At least five Palestinian minors have been imprisoned by Israel without being charged in recent months, for Facebook posts that Israeli authorities alleged amounted to “incitement” to commit violence, according to a report released Monday by rights group Defense for Children International – Palestine (DCIP).
Among them was a 17-year-old identified as Ahmad H., who told DCIP that he was interrogated twice in the first week of August for one and three hours, during which time he had no parent present or access to legal counsel.
When Ahmed told his interrogator that he had deleted everything on his Facebook account after spending 10 days in an Israeli jail in April, the Israeli officer accused the teen of “obstructing the interrogation, claiming that I had asked someone to delete the photos, but I denied it,” Ahmed said.

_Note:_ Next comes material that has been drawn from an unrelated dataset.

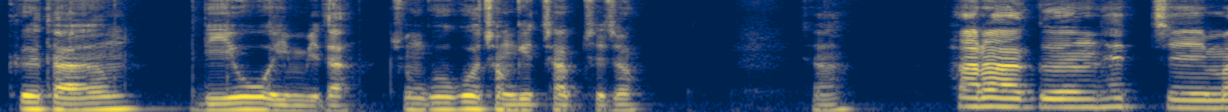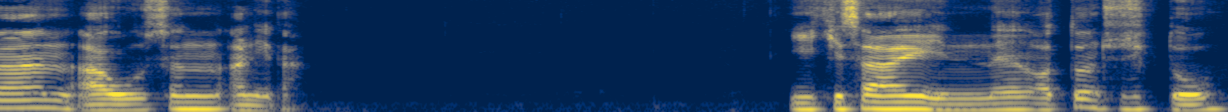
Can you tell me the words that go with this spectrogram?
그 다음 니오입니다. 중국어 전기차 업체죠. 자, 하락은 했지만 아웃은 아니다. 이 기사에 있는 어떤 주식도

Days later, Israeli authorities sentenced him to six months in administrative detention, Israel’s widely condemned police of internment without trial or charge based on undisclosed evidence, for indefinitely renewable periods of up to six months.
Fadi J., a 16-year-old interviewed by DCIP, was released on Sep. 2 after spending almost seven months in Israeli jail — without any charges being brought against him — for posting a picture of a rifle on his Facebook page.Fadi told DCIP that “(The interrogator) showed me a picture of an AK-47 rifle that he downloaded from my Facebook page, but I told him it was just a picture,” after which the Israeli officer accused the boy of being a security threat and plotting to carry out an attack.

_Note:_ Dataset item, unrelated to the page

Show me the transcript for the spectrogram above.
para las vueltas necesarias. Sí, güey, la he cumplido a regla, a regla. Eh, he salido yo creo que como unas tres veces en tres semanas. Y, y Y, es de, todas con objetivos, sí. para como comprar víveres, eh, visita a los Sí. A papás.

“Israeli authorities must immediately stop using administrative detention against Palestinian minors,” the report quoted Brad Parker, attorney and international advocacy officer at DCIP, as saying. “Inability to file charges against children due to lack of evidence should never be grounds for holding them indefinitely without charge or trial.
”The report came amid a crackdown by Israel on Palestinian journalists, media organizations, and ordinary citizens for their social media activity, particularly since a wave of unrest began last October.